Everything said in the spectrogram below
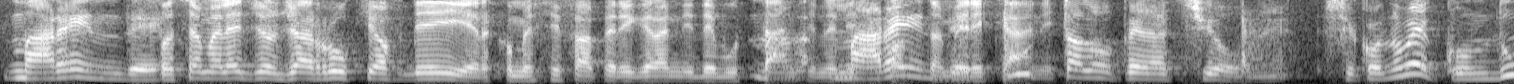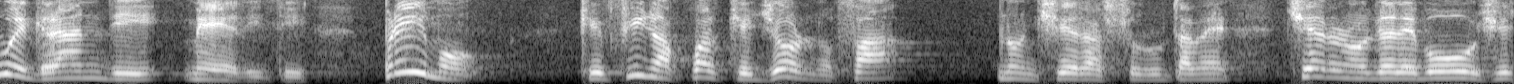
ma rende Possiamo eleggere già Rookie of the Year come si fa per i grandi debuttanti negli ma sport rende americani. tutta l'operazione, secondo me, con due grandi meriti. Primo, che fino a qualche giorno fa non c'era assolutamente, c'erano delle voci,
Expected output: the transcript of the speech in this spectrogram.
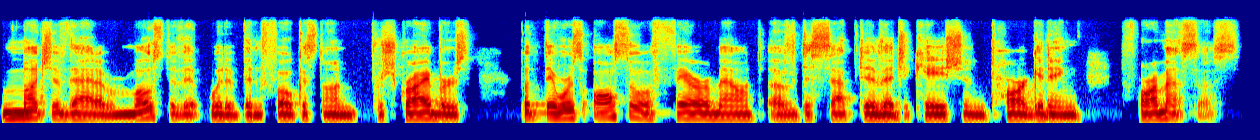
much of that or most of it would have been focused on prescribers, but there was also a fair amount of deceptive education targeting pharmacists.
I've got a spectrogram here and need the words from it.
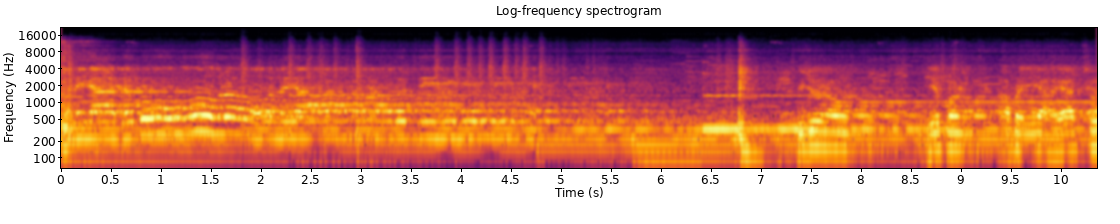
મને યાદ ગોરલ બીજો જે પણ આપણે અહીંયા હયાત છો,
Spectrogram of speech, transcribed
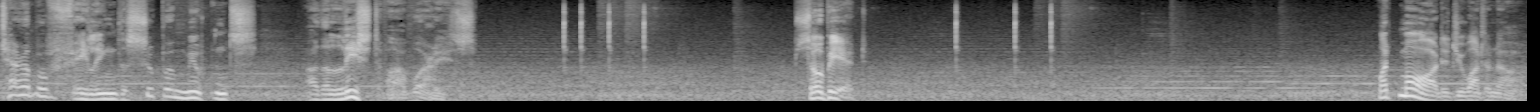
terrible feeling the super mutants are the least of our worries. So be it. What more did you want to know?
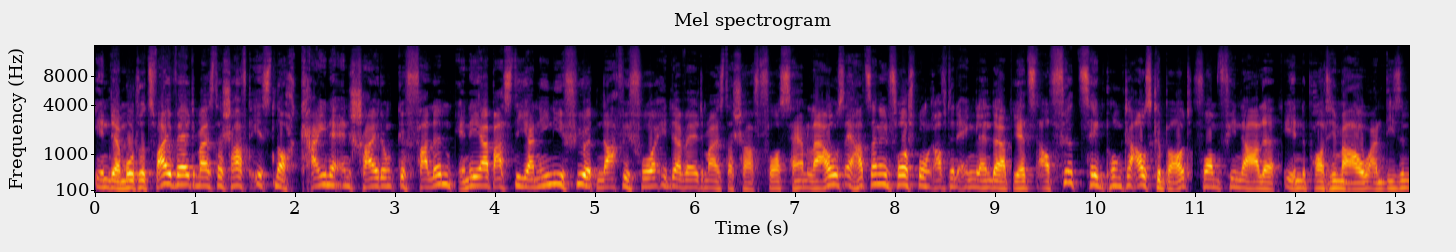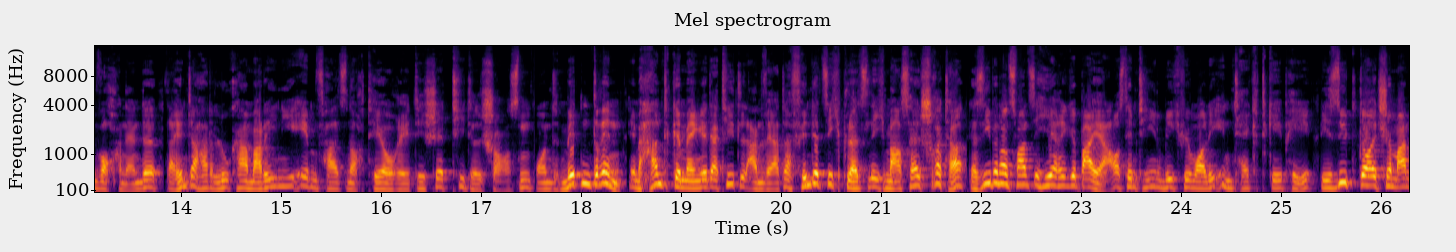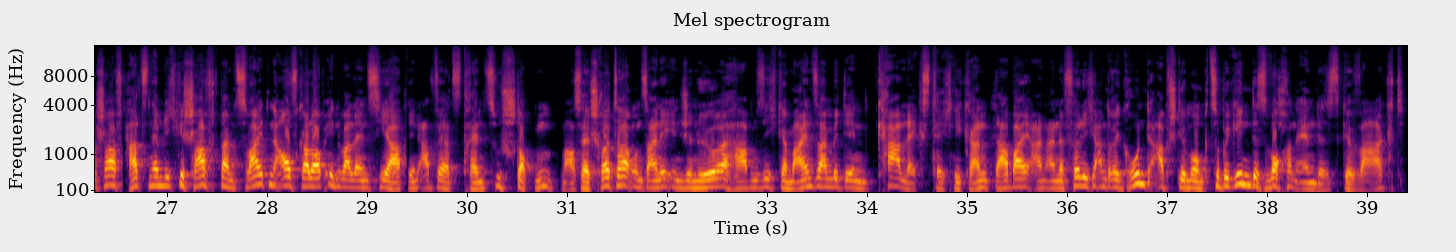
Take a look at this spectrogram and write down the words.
In der Moto2-Weltmeisterschaft ist noch keine Entscheidung gefallen. Enea Bastianini führt nach wie vor in der Weltmeisterschaft vor Sam Laus. Er hat seinen Vorsprung auf den Engländer jetzt auf 14 Punkte ausgebaut vorm Finale in Portimao an diesem Wochenende. Dahinter hat Luca Marini ebenfalls noch theoretische Titelchancen. Und mittendrin im Handgemenge der Titelanwärter findet sich plötzlich Marcel Schrötter, der 27-jährige Bayer aus dem Team Liquimolli Intact GP. Die süddeutsche Mannschaft hat es nämlich geschafft, beim zweiten Aufgalopp in Valencia den Abwärts Abwärtstrend zu stoppen. Marcel Schrötter und seine Ingenieure haben sich gemeinsam mit den Kalex-Technikern dabei an eine völlig andere Grundabstimmung zu Beginn des Wochenendes gewagt.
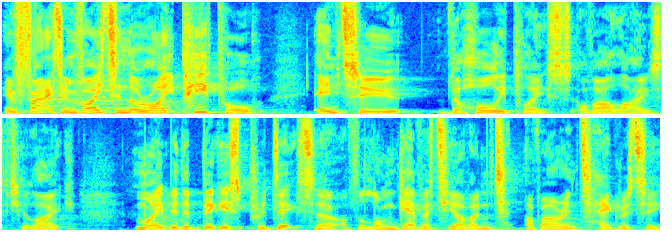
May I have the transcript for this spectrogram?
In fact, inviting the right people into the holy place of our lives, if you like, might be the biggest predictor of the longevity of, of our integrity.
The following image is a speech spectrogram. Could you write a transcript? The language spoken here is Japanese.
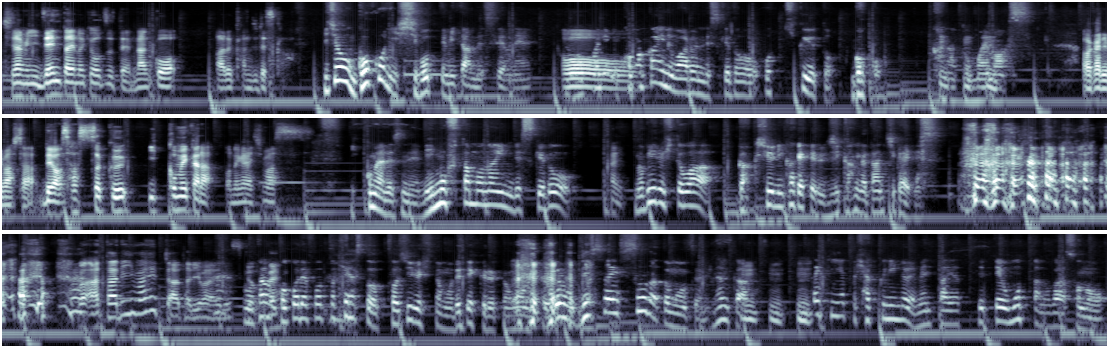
ちなみに全体の共通点何個ある感じですか？一応5個に絞ってみたんですよね。細かいのはあるんですけど大きく言うと5個かなと思います、わかりました。では早速1個目からお願いします。1個目はですね身も蓋もないんですけど、はい。伸びる人は学習にかけてる時間が段違いです。まあ当たり前っちゃ当たり前ですけどね。もう多分ここでポッドキャストを閉じる人も出てくると思うんですけどでも実際そうだと思うんですよね。なんかうんうんうん。最近やっぱ100人ぐらいメンターやってて思ったのがその、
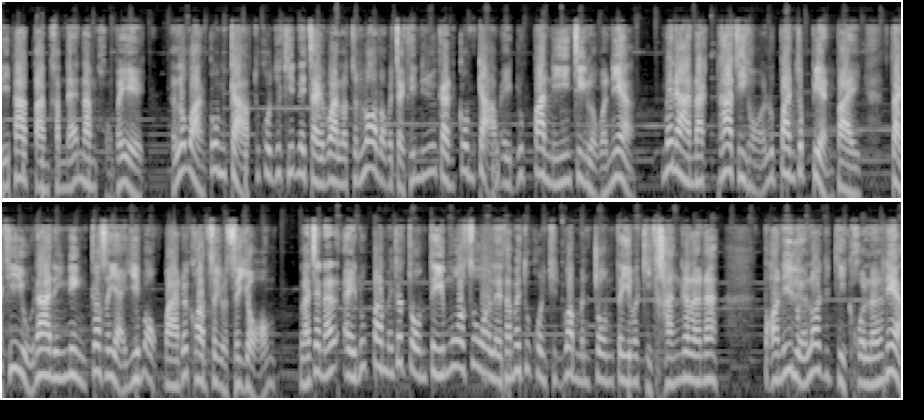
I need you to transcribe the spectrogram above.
รีภาพตามคำแนะนำของพระเอกและระหว่างก้มกราบทุกคนก็คิดในใจว่าเราจะรอดออกไปจากที่นี่ด้วยการก้มกราบไอ้รูปปั้นนี้จริงๆหรอวะเนี่ยไม่นานนักท่าทีของรูปปั้นก็เปลี่ยนไป จากที่อยู่หน้านิ่งๆ ก็สยายยิ้มออกมาด้วยความสยดสยอง หลังจากนั้นไอ้รูปปั้นมันก็โจมตีมั่วซั่วเลยทำให้ทุกคนคิดว่ามันโจมตีมากี่ครั้งกันแล้วนะ ตอนนี้เหลือรอดกี่คนแล้วเนี่ย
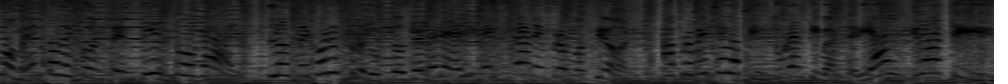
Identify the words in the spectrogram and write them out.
momento de consentir tu hogar. Los mejores productos de Verel están en promoción. Aprovecha la pintura antibacterial gratis.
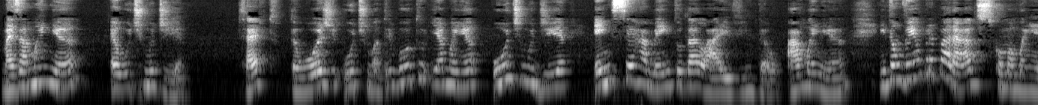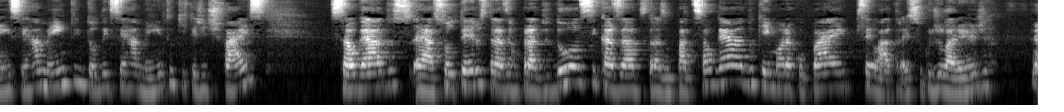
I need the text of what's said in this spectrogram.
mas amanhã é o último dia certo? Então hoje, último atributo e amanhã, último dia, encerramento da live. Então, amanhã. Então venham preparados, como amanhã é encerramento, em todo encerramento, o que, que a gente faz? Salgados, é, solteiros trazem um prato de doce, casados trazem um prato de salgado, quem mora com o pai, sei lá, traz suco de laranja.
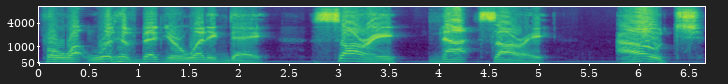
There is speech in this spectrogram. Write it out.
for what would have been your wedding day. Sorry, not sorry. Ouch.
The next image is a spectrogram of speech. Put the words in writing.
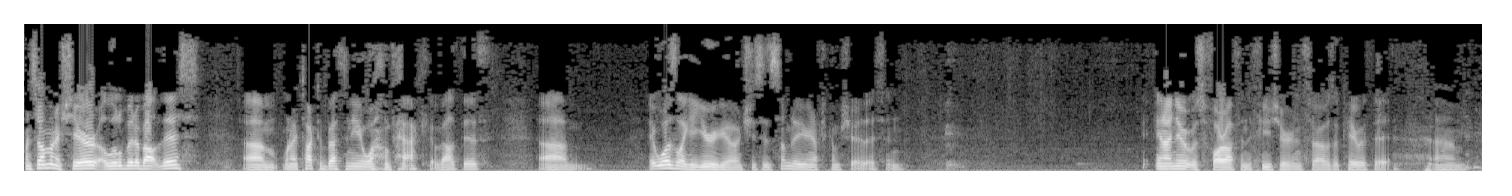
And so I'm going to share a little bit about this. Um, when I talked to Bethany a while back about this, um, it was like a year ago, and she said, someday you're going to have to come share this. And and I knew it was far off in the future, and so I was okay with it. Um,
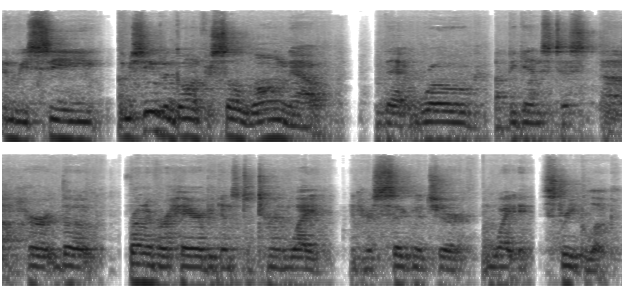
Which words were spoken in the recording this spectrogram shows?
and we see the machine's been going for so long now that Rogue begins to uh, her the front of her hair begins to turn white, and her signature white streak look.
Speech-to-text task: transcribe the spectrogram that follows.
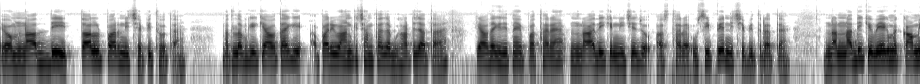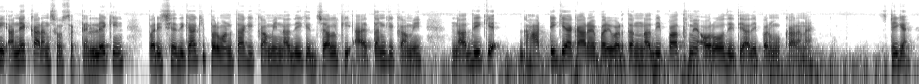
एवं नदी तल पर निक्षेपित होता है। मतलब कि क्या होता है कि परिवहन की क्षमता जब घट जाता है, क्या होता है कि जितने भी पत्थर हैं, नदी के नीचे जो स्थल है, उसी पे निक्षेपित रहते हैं। नदी के वेग में कमी अनेक कारण से हो सकते हैं, लेकिन परिच्छेदिका की प्रवणता की कमी, नदी के जल की आयतन की कमी, नदी के घाटी के आकार में परिवर्तन, नदी पथ में अवरोध इत्यादि प्रमुख कारण है। ठीक है?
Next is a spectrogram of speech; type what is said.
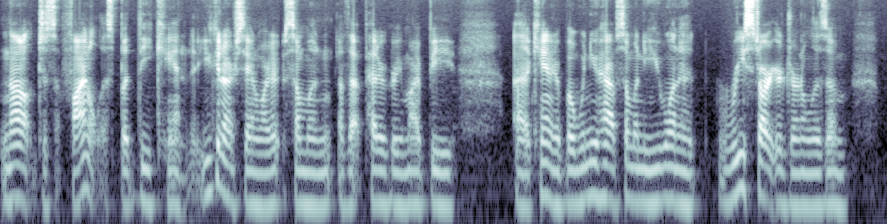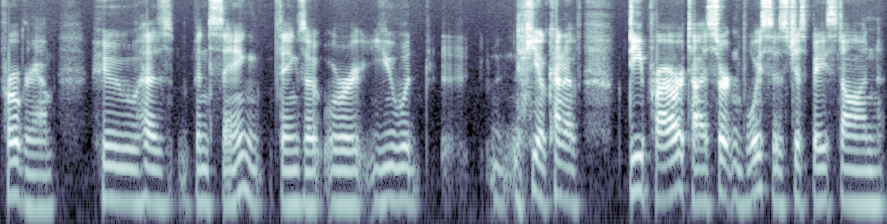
not just a finalist, but the candidate? You can understand why someone of that pedigree might be a candidate, but when you have someone you want to restart your journalism program who has been saying things that where you would you know kind of deprioritize certain voices just based on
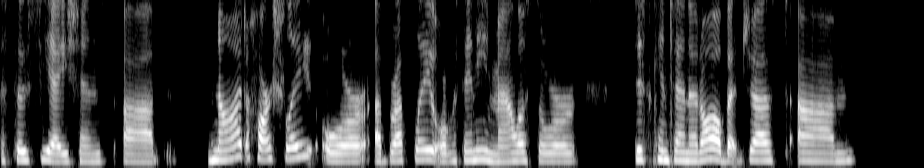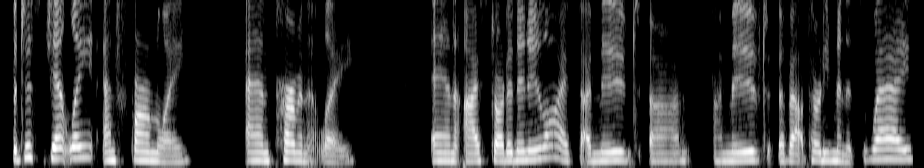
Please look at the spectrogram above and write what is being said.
associations, uh, not harshly or abruptly or with any malice or discontent at all, but just, um, but just gently and firmly and permanently. And I started a new life. I moved, um, I moved about 30 minutes away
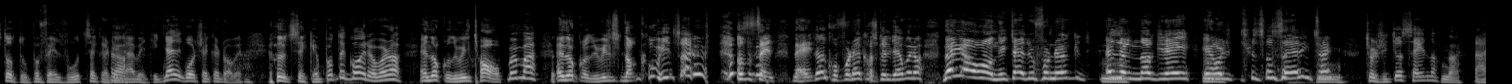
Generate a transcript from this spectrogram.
stått opp på feil fot, sikkert. Ja. Jeg vet ikke. Nei, det går sikkert over. Er du sikker på at det går over, da? Er det noe du vil ta opp med meg? Er det noe du vil snakke om? ikke? Og så sier han nei da, hvorfor det? Hva skulle det være? Nei, jeg aner ikke. Er du fornøyd? Er lønna grei? Er alt som sier, ikke sant? Tør ikke å si noe. Nei. Nei.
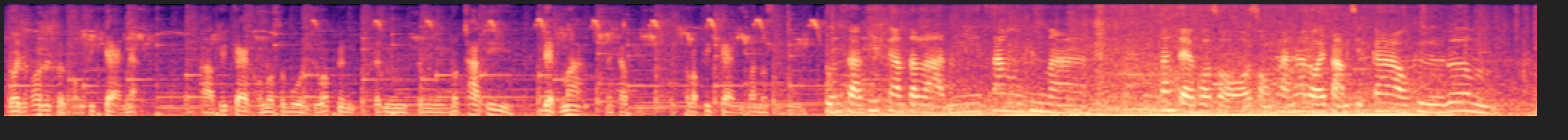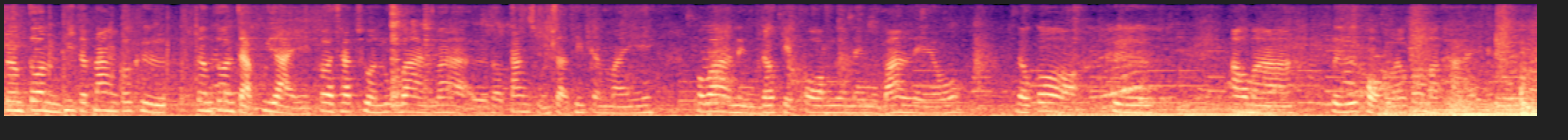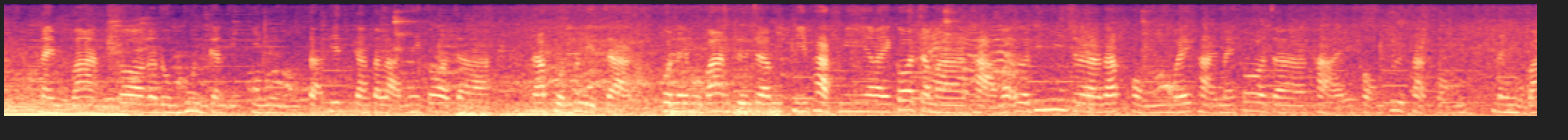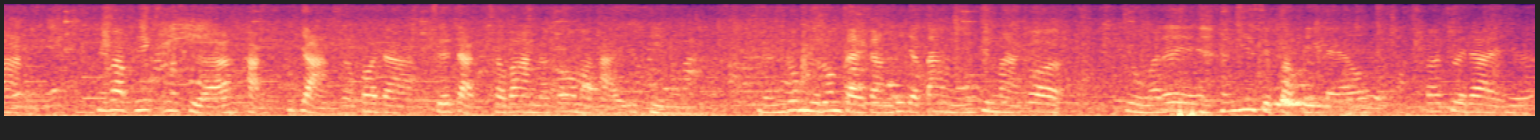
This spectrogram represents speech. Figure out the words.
โดยเฉพาะในส่วนของพริกแกงเนี่ยพริกแกงของโนนสบูรณ์ถือว่าเป็นเป็นเป็นรสชาติที่เด็ดมากนะครับสำหรับพริกแกงบ้านโนนสบูรณ์ศูนย์สาธิตการตลาดนี้ตั้งขึ้นมา ตั้งแต่พศ 2539 คือเริ่มเริ่มต้นที่จะตั้งก็คือเริ่มต้นจากผู้ใหญ่ก็ชักชวนลูกบ้านว่าเออเราตั้งศูนย์สาธิตกันไหม เพราะว่าหนึ่งเราเก็บออมเงินในหมู่บ้านแล้ว แล้วก็คือเอามาซื้อของแล้วก็มาขายคือในหมู่บ้านก็ระดมหุ้นกันอีกทีหนึ่งสาธิตการตลาดนี่ก็จะ รับผลผลิตจากคนในหมู่บ้านคือจะมีมีผักมีอะไรก็จะมาถามว่าเออที่นี่จะรับของไว้ขายไหมก็จะขายของพืชผักของในหมู่บ้าน ไม่ว่าพริกมะเขือผักทุกอย่างเราก็จะซื้อจากชาวบ้านแล้วก็มาขายอีกทีหนึงเหมือนร่วมมือร่วมใจกันที่จะตั้งขึ้นมาก็อยู่มาได้ 20 กว่าปีแล้ว ก็ช่วยได้เยอะ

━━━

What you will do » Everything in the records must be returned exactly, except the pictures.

Reply to the exercise »
Everything said in the spectrogram below
ma rende Possiamo eleggere già Rookie of the Year come si fa per i grandi debuttanti negli ma sport rende americani. tutta l'operazione, secondo me, con due grandi meriti. Primo, che fino a qualche giorno fa non c'era assolutamente, c'erano delle voci,
Expected output: the transcript of the speech in this spectrogram.
much of that or most of it would have been focused on prescribers, but there was also a fair amount of deceptive education targeting pharmacists.
I've got a spectrogram here and need the words from it.
મને યાદ ગોરલ બીજો જે પણ આપણે અહીંયા હયાત છો,
Spectrogram of speech, transcribed
terrible feeling the super mutants are the least of our worries. So be it. What more did you want to know?
Take a look at this spectrogram and write down the words.
In der Moto2-Weltmeisterschaft ist noch keine Entscheidung gefallen. Enea Bastianini führt nach wie vor in der Weltmeisterschaft vor Sam Laus. Er hat seinen Vorsprung auf den Engländer jetzt auf 14 Punkte ausgebaut vorm Finale in Portimao an diesem Wochenende. Dahinter hat Luca Marini ebenfalls noch theoretische Titelchancen. Und mittendrin im Handgemenge der Titelanwärter findet sich plötzlich Marcel Schrötter, der 27-jährige Bayer aus dem Team Liquimolli Intact GP. Die süddeutsche Mannschaft hat es nämlich geschafft, beim zweiten Aufgalopp in Valencia den Abwärts Abwärtstrend zu stoppen. Marcel Schrötter und seine Ingenieure haben sich gemeinsam mit den Kalex-Technikern dabei an eine völlig andere Grundabstimmung zu Beginn des Wochenendes gewagt.
May I have the transcript for this spectrogram?
In fact, inviting the right people into the holy place of our lives, if you like, might be the biggest predictor of the longevity of, of our integrity.
The following image is a speech spectrogram. Could you write a transcript? The language spoken here is Japanese.
ちなみに全体の共通点何個ある感じですか？一応5個に絞ってみたんですよね。細かいのはあるんですけど大きく言うと5個かなと思います、わかりました。では早速1個目からお願いします。1個目はですね身も蓋もないんですけど、はい。伸びる人は学習にかけてる時間が段違いです。まあ当たり前っちゃ当たり前ですけどね。もう多分ここでポッドキャストを閉じる人も出てくると思うんですけどでも実際そうだと思うんですよね。なんかうんうんうん。最近やっぱ100人ぐらいメンターやってて思ったのがその、
I need you to transcribe the spectrogram above.
รีภาพตามคำแนะนำของพระเอกและระหว่างก้มกราบทุกคนก็คิดในใจว่าเราจะรอดออกไปจากที่นี่ด้วยการก้มกราบไอ้รูปปั้นนี้จริงๆหรอวะเนี่ยไม่นานนักท่าทีของรูปปั้นก็เปลี่ยนไป จากที่อยู่หน้านิ่งๆ ก็สยายยิ้มออกมาด้วยความสยดสยอง หลังจากนั้นไอ้รูปปั้นมันก็โจมตีมั่วซั่วเลยทำให้ทุกคนคิดว่ามันโจมตีมากี่ครั้งกันแล้วนะ ตอนนี้เหลือรอดกี่คนแล้วเนี่ย
Identify the words in the spectrogram and write them out.
momento de consentir tu hogar. Los mejores productos de Verel están en promoción. Aprovecha la pintura antibacterial gratis.
I need the text of what's said in this spectrogram.
mas amanhã é o último dia certo? Então hoje, último atributo e amanhã, último dia, encerramento da live. Então, amanhã. Então venham preparados, como amanhã é encerramento, em todo encerramento, o que, que a gente faz? Salgados, é, solteiros trazem um prato de doce, casados trazem um prato de salgado, quem mora com o pai, sei lá, traz suco de laranja.
There is speech in this spectrogram. Write it out.
for what would have been your wedding day. Sorry, not sorry. Ouch.
The next image is a spectrogram of speech. Put the words in writing.
And so I'm going to share a little bit about this. Um, when I talked to Bethany a while back about this, um, it was like a year ago, and she said, someday you're going to have to come share this. And and I knew it was far off in the future, and so I was okay with it. Um,
Which words were spoken in the recording this spectrogram shows?
and we see the machine's been going for so long now that Rogue begins to uh, her the front of her hair begins to turn white, and her signature white streak look.
Speech-to-text task: transcribe the spectrogram that follows.
एवं नदी तल पर निक्षेपित होता है। मतलब कि क्या होता है कि परिवहन की क्षमता जब घट जाता है, क्या होता है कि जितने भी पत्थर हैं, नदी के नीचे जो स्थल है, उसी पे निक्षेपित रहते हैं। नदी के वेग में कमी अनेक कारण से हो सकते हैं, लेकिन परिच्छेदिका की प्रवणता की कमी, नदी के जल की आयतन की कमी, नदी के घाटी के आकार में परिवर्तन, नदी पथ में अवरोध इत्यादि प्रमुख कारण है। ठीक है?
Next is a spectrogram of speech; type what is said.
not just a finalist, but the candidate? You can understand why someone of that pedigree might be a candidate, but when you have someone you want to restart your journalism program who has been saying things that where you would you know kind of deprioritize certain voices just based on
Please look at the spectrogram above and write what is being said.
associations, uh, not harshly or abruptly or with any malice or discontent at all, but just, um, but just gently and firmly and permanently. And I started a new life. I moved, um, I moved about 30 minutes away
Generate a transcript from this spectrogram.
stått opp på feil fot, sikkert. Ja. Jeg vet ikke. Nei, det går sikkert over. Er du sikker på at det går over, da? Er det noe du vil ta opp med meg? Er det noe du vil snakke om? ikke? Og så sier han nei da, hvorfor det? Hva skulle det være? Nei, jeg aner ikke. Er du fornøyd? Er lønna grei? Er alt som sier, ikke sant? Tør ikke å si noe. Nei. Nei.
This spectrogram represents speech. Figure out the words.
โดยเฉพาะในส่วนของพริกแกงเนี่ยพริกแกงของโนนสบูรณ์ถือว่าเป็นเป็นเป็นรสชาติที่เด็ดมากนะครับสำหรับพริกแกงบ้านโนนสบูรณ์ศูนย์สาธิตการตลาดนี้ตั้งขึ้นมา ตั้งแต่พศ 2539 คือเริ่มเริ่มต้นที่จะตั้งก็คือเริ่มต้นจากผู้ใหญ่ก็ชักชวนลูกบ้านว่าเออเราตั้งศูนย์สาธิตกันไหม เพราะว่าหนึ่งเราเก็บออมเงินในหมู่บ้านแล้ว แล้วก็คือเอามาซื้อของแล้วก็มาขายคือในหมู่บ้านก็ระดมหุ้นกันอีกทีหนึ่งสาธิตการตลาดนี่ก็จะ รับผลผลิตจากคนในหมู่บ้านคือจะมีมีผักมีอะไรก็จะมาถามว่าเออที่นี่จะรับของไว้ขายไหมก็จะขายของพืชผักของในหมู่บ้าน ไม่ว่าพริกมะเขือผักทุกอย่างเราก็จะซื้อจากชาวบ้านแล้วก็มาขายอีกทีหนึงเหมือนร่วมมือร่วมใจกันที่จะตั้งขึ้นมาก็อยู่มาได้ 20 กว่าปีแล้ว ก็ช่วยได้เยอะ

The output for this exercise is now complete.